What makes a good spot to perform on as a street performer, or "busker?" There are several layers to that question. I will address the interpersonal human etiquette side of performing spots, or "pitches," as they are called in street performer lingo, in another article. This is about the actual physicality of choosing street performer spots. For a successful show, one needs a spot where traffic passes, to gather a crowd. But the spot must also not interfere with the businesses around you, or police will be invoked. Obviously, the spot needs to be situated in a way that the sidewalk is maintained as a functioning passageway, while the area around the spot must have the capacity to hold an audience. You need to think, "Could this spot hold about 30 people without interrupting sidewalk flow or access to the doorways of the surrounding businesses?" This may sound difficult, and looking for good spots does consume a lot of street performers' time, but it can be done. You'll find a set back doorway of a closed business. Or some placement of planters, benches and payphones that you can exploit as some kind of street performer feng shui.
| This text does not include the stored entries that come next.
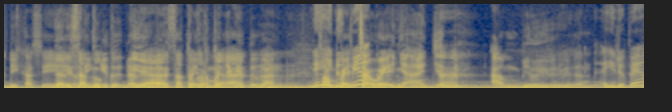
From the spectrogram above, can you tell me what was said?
dikasih dari link satu gitu dari, iya, dari satu kerjaan gitu kan mm, sampai ceweknya aja Eh. Diambil gitu kan. Hidupnya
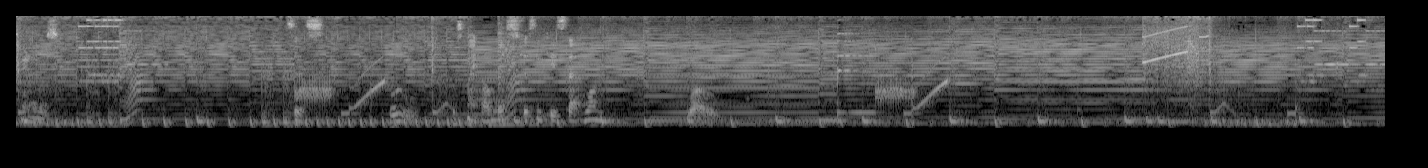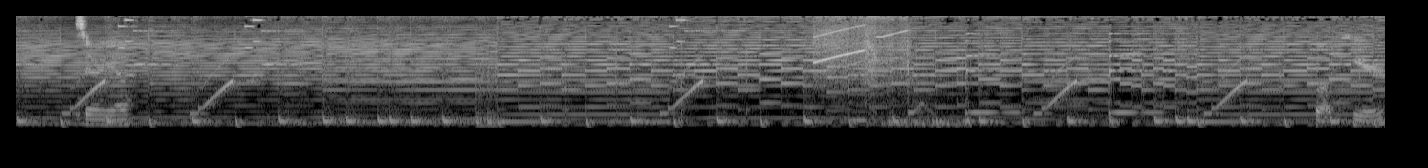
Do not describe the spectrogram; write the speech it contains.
Who knows? What's this? Ooh, this might help us, just in case that one. Whoa. This here.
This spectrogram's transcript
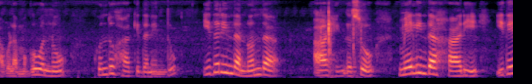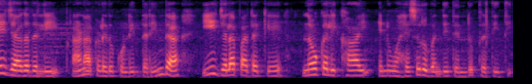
ಅವಳ ಮಗುವನ್ನು ಕೊಂದು ಹಾಕಿದನೆಂದು ಇದರಿಂದ ನೊಂದ ಆ ಹೆಂಗಸು ಮೇಲಿಂದ ಹಾರಿ ಇದೇ ಜಾಗದಲ್ಲಿ ಪ್ರಾಣ ಕಳೆದುಕೊಂಡಿದ್ದರಿಂದ ಈ ಜಲಪಾತಕ್ಕೆ ನೌಕಲಿಖಾಯ್ ಎನ್ನುವ ಹೆಸರು ಬಂದಿತೆಂದು ಪ್ರತೀತಿ.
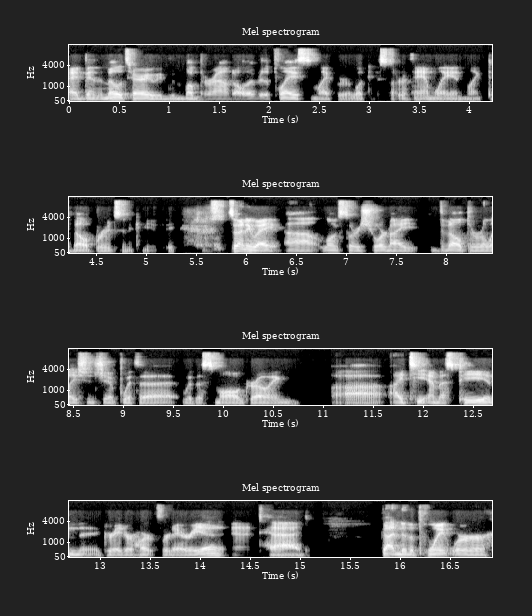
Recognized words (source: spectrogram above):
I'd been in the military, we'd been bumping around all over the place, and like we were looking to start a family and like develop roots in the community. So anyway, uh, long story short, I developed a relationship with a with a small growing uh, IT MSP in the Greater Hartford area and had gotten to the point where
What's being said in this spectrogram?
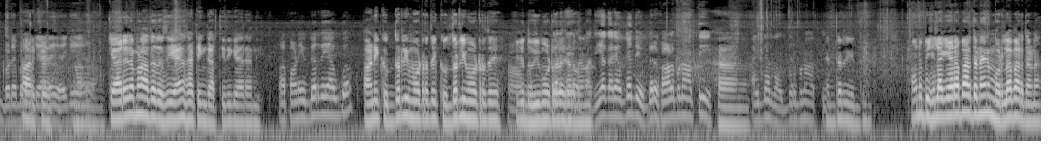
ਬੜੇ ਭਰ ਬੜੇ ਕੇ। ਕਿਆਰੇ ਹੈਗੇ ਆ। ਕਿਆਰੇ ਦਾ ਬਣਾਤਾ ਤੁਸੀਂ ਐਨ ਸੈਟਿੰਗ ਕਰਤੀ ਦੀ ਕਿਆਰਿਆਂ ਦੀ। ਆ ਪਾਣੀ ਉਧਰ ਦੇ ਆਊਗਾ? ਪਾਣੀ ਇੱਕ ਉਧਰਲੀ ਮੋਟਰ ਤੇ ਇੱਕ ਉਧਰਲੀ ਮੋਟਰ ਤੇ ਇੱਕ ਦੂਈ ਮੋਟਰ ਤੇ ਛੱਡ ਦੇਣਾ ਵਧੀਆ ਕਰਿਆ ਉਧਰ ਦੇ ਉਧਰ ਖਾਲ ਬਣਾਤੀ। ਹਾਂ। ਇੱਧਰ ਦਾ ਇੱਧਰ ਬਣਾਤੀ। ਇੱਧਰ ਦੀ ਇੱਧਰ। ਉਹਨੇ ਪਿਛਲਾ ਕਿਆਰਾ ਭਰ ਦੇਣਾ ਇਹਨੇ ਮੁਰਲਾ ਭਰ ਦੇਣਾ।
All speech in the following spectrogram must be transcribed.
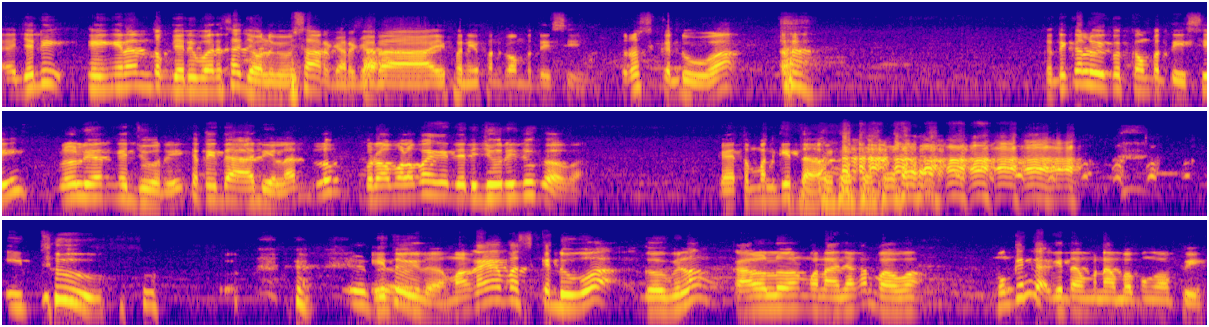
eh, jadi keinginan untuk jadi barista jauh lebih besar gara-gara event-event kompetisi. Terus kedua, ketika lu ikut kompetisi, lu lihat ngejuri ketidakadilan, lu berlama-lama jadi juri juga, Pak. Kayak teman kita. itu itu gitu. Makanya pas kedua gue bilang kalau lu menanyakan bahwa mungkin nggak kita menambah pengopi,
The next consideration is sound, the noise around you. Setting up next to loud construction work is not a good idea, for example. I used to busk on the Santa Cruz Mall, and this electric band would play for the outdoor seating in front of the Cooper House. I was in the middle of a great set, with a great crowd, when this loud amplified music drowned me out! From then on, I never played around lunchtime, which sucked. That one band took up six plus blocks of airspace, never thinking how many buskers that put out of commission, I am sure. You also do not want to perform too close to another busker as to distract from their act. Some businesses blare radios out of their establishments to attract customers, and sometimes they will turn them off while you play music, if you ask. If you can have a good working relationship with other buskers and the merchants, that can minimize having a relationship with the police. It is usually merchants who call the police on buskers. Everyone agrees street performing, or "busking," is hard work. Someone once said about acting, that they do not pay you for the acting, they pay you for the waiting around. That is true in busking, too. Performing talent is about 30% of a good street act. The ability to persevere under harsh conditions, to battle police and merchants over air space, to assert free speech rights at every corner as they are questioned, to spontaneously gather and hold a crowd, and to keep up with hecklers, makes the profession a die-hard one, at best. You spend little time on musical rehearsal, as compared to holding your place in line for a good spot, or "pitch," and then defending that pitch from police when they show up to shut you down. Street performing is not for the weak. And being a solo woman street performer has extra unseen entanglements, due to societal gender stereotypes. Read more in my new book, 21st Century Essays on Street Performing aka Busking, on